DIRECTIONS FOR THIS TASK »
Images within the entries are to be omitted; the remainder must be reproduced exactly.

[[ THE DATA open ]]

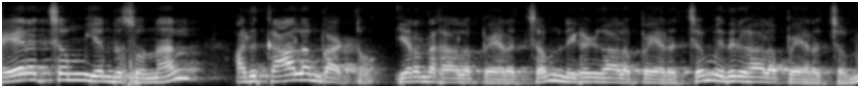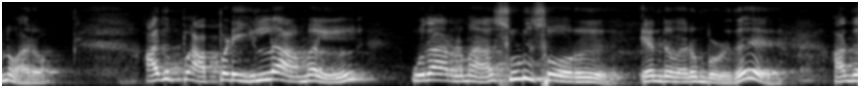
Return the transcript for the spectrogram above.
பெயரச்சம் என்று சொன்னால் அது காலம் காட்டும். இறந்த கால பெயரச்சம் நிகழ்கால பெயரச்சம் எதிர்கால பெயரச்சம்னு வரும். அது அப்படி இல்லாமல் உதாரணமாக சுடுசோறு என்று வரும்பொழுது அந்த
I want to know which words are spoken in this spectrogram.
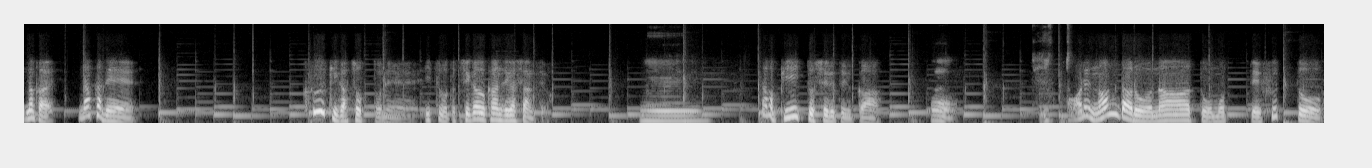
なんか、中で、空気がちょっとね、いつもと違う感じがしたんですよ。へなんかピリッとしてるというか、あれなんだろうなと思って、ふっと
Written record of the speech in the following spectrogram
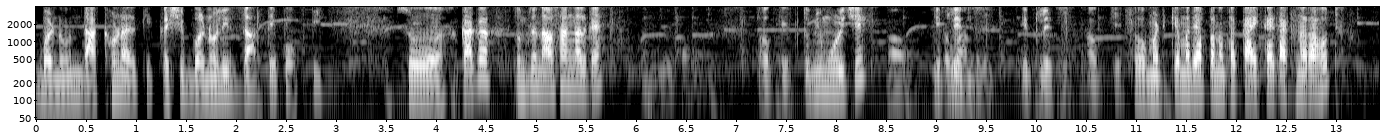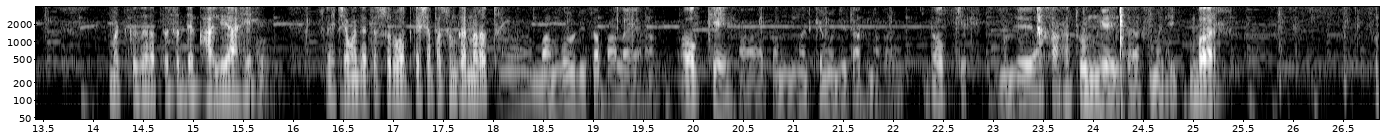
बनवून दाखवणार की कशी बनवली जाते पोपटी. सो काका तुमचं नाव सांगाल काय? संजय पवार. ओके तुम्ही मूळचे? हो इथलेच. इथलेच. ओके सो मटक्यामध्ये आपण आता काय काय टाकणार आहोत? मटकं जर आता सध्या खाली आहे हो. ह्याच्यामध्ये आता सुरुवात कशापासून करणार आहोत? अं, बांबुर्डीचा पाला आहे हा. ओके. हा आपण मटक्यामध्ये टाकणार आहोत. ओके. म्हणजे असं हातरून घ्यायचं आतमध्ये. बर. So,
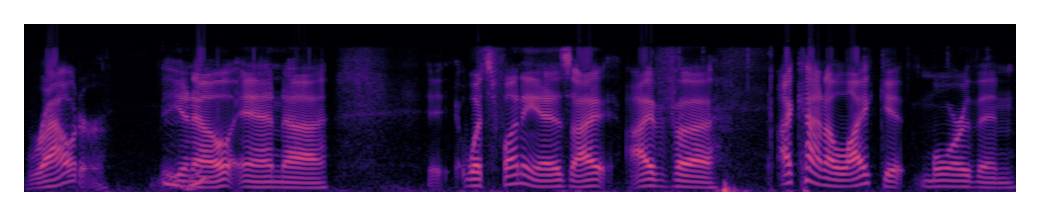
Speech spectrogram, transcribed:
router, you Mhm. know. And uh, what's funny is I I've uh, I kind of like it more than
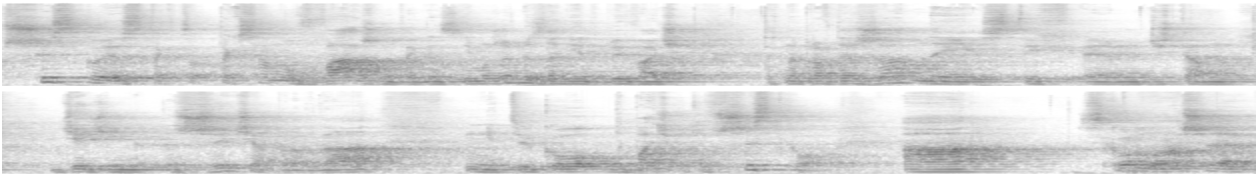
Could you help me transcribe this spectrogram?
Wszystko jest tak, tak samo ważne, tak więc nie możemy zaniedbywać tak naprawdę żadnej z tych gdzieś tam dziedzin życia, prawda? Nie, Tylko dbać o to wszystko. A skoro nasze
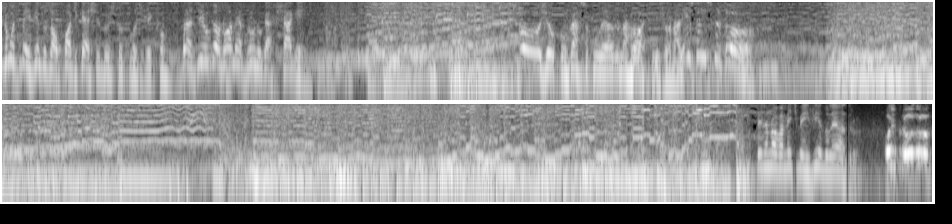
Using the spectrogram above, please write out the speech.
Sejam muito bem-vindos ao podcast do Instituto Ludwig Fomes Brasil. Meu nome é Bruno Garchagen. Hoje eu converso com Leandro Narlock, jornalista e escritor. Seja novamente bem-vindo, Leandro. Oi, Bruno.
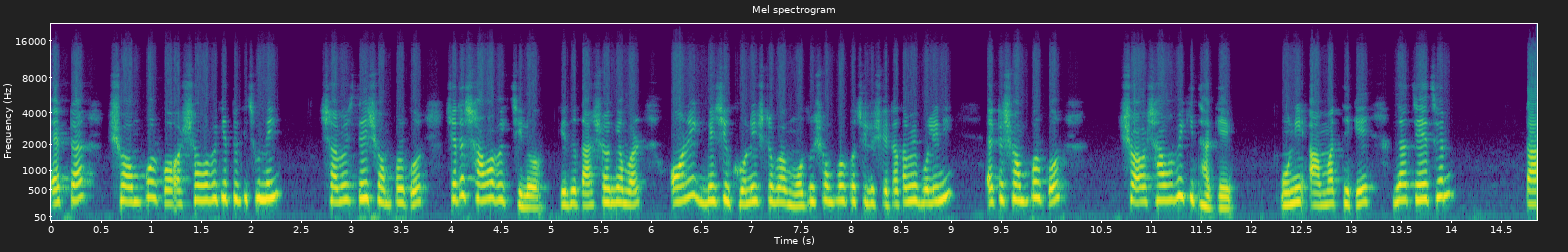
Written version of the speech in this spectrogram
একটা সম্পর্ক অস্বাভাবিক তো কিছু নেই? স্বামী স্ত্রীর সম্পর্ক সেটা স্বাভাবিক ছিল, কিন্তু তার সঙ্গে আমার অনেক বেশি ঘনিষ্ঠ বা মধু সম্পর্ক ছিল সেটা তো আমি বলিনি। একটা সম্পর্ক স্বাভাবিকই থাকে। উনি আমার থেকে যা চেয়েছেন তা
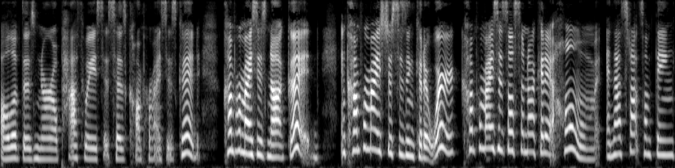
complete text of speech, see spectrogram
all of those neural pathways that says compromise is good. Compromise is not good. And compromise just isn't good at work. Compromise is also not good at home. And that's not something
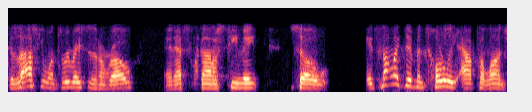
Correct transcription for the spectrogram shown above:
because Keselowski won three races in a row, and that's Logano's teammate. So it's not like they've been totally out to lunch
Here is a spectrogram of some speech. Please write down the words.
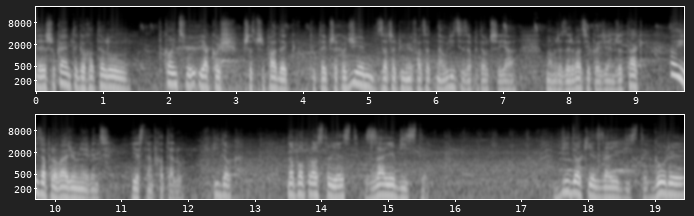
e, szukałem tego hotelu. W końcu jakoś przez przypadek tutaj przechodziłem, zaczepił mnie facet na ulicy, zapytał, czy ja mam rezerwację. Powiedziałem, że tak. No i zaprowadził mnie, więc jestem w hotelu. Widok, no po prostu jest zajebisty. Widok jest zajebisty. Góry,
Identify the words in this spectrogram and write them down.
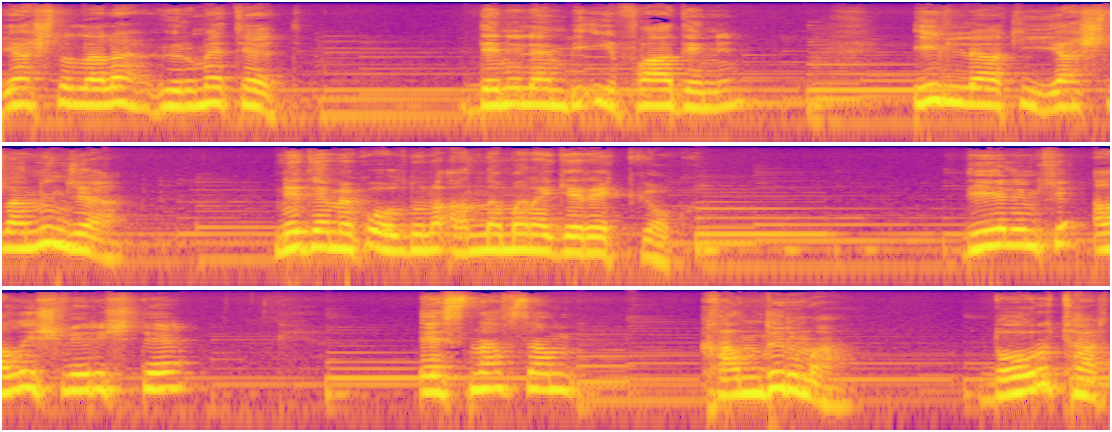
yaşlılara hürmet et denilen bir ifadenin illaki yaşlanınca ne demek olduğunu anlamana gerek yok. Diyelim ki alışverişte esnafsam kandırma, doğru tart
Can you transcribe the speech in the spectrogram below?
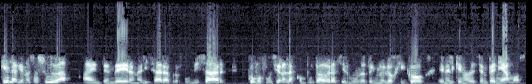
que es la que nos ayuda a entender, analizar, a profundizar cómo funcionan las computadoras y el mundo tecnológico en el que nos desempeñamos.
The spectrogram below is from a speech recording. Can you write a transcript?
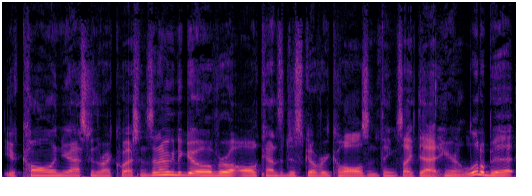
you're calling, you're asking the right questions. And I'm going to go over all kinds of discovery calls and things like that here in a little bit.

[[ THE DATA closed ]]

WRITTEN SOLUTION »
Return the transcript for the spectrogram above.
பெயரச்சம் என்று சொன்னால் அது காலம் காட்டும். இறந்த கால பெயரச்சம் நிகழ்கால பெயரச்சம் எதிர்கால பெயரச்சம்னு வரும். அது அப்படி இல்லாமல் உதாரணமாக சுடுசோறு என்று வரும்பொழுது அந்த
I want to know which words are spoken in this spectrogram.
なんか、中で、空気がちょっとね、いつもと違う感じがしたんですよ。へなんかピリッとしてるというか、あれなんだろうなと思って、ふっと
Written record of the speech in the following spectrogram
बनवून दाखवणार की कशी बनवली जाते पोपटी. सो काका तुमचं नाव सांगाल काय? संजय पवार. ओके तुम्ही मूळचे? हो इथलेच. इथलेच. ओके सो मटक्यामध्ये आपण आता काय काय टाकणार आहोत? मटकं जर आता सध्या खाली आहे हो. ह्याच्यामध्ये आता सुरुवात कशापासून करणार आहोत? अं, बांबुर्डीचा पाला आहे हा. ओके. हा आपण मटक्यामध्ये टाकणार आहोत. ओके. म्हणजे असं हातरून घ्यायचं आतमध्ये. बर. So,
Speech spectrogram, transcribed:
router, you Mhm. know. And uh, what's funny is I I've uh, I kind of like it more than
Could you help me transcribe this spectrogram?
Wszystko jest tak, tak samo ważne, tak więc nie możemy zaniedbywać tak naprawdę żadnej z tych gdzieś tam dziedzin życia, prawda? Nie, Tylko dbać o to wszystko. A skoro nasze
Using the spectrogram above, please write out the speech.
Sejam muito bem-vindos ao podcast do Instituto Ludwig Fomes Brasil. Meu nome é Bruno Garchagen. Hoje eu converso com Leandro Narlock, jornalista e escritor. Seja novamente bem-vindo, Leandro. Oi, Bruno.
Written version of the speech in this spectrogram
একটা সম্পর্ক অস্বাভাবিক তো কিছু নেই? স্বামী স্ত্রীর সম্পর্ক সেটা স্বাভাবিক ছিল, কিন্তু তার সঙ্গে আমার অনেক বেশি ঘনিষ্ঠ বা মধু সম্পর্ক ছিল সেটা তো আমি বলিনি। একটা সম্পর্ক স্বাভাবিকই থাকে। উনি আমার থেকে যা চেয়েছেন তা
complete text of speech, see spectrogram
all of those neural pathways that says compromise is good. Compromise is not good. And compromise just isn't good at work. Compromise is also not good at home. And that's not something
Correct transcription for the spectrogram shown above:
because Keselowski won three races in a row, and that's Logano's teammate. So it's not like they've been totally out to lunch
Here is a spectrogram of some speech. Please write down the words.
e, szukałem tego hotelu. W końcu jakoś przez przypadek tutaj przechodziłem, zaczepił mnie facet na ulicy, zapytał, czy ja mam rezerwację. Powiedziałem, że tak. No i zaprowadził mnie, więc jestem w hotelu. Widok, no po prostu jest zajebisty. Widok jest zajebisty. Góry,
Identify the words in this spectrogram and write them down.
yaşlılara hürmet et denilen bir ifadenin illaki yaşlanınca ne demek olduğunu anlamana gerek yok. Diyelim ki alışverişte esnafsam kandırma, doğru tart
Can you transcribe the speech in the spectrogram below?
que es la que nos ayuda a entender, analizar, a profundizar cómo funcionan las computadoras y el mundo tecnológico en el que nos desempeñamos.
The spectrogram below is from a speech recording. Can you write a transcript?
you're calling, you're asking the right questions. And I'm going to go over all kinds of discovery calls and things like that here in a little bit.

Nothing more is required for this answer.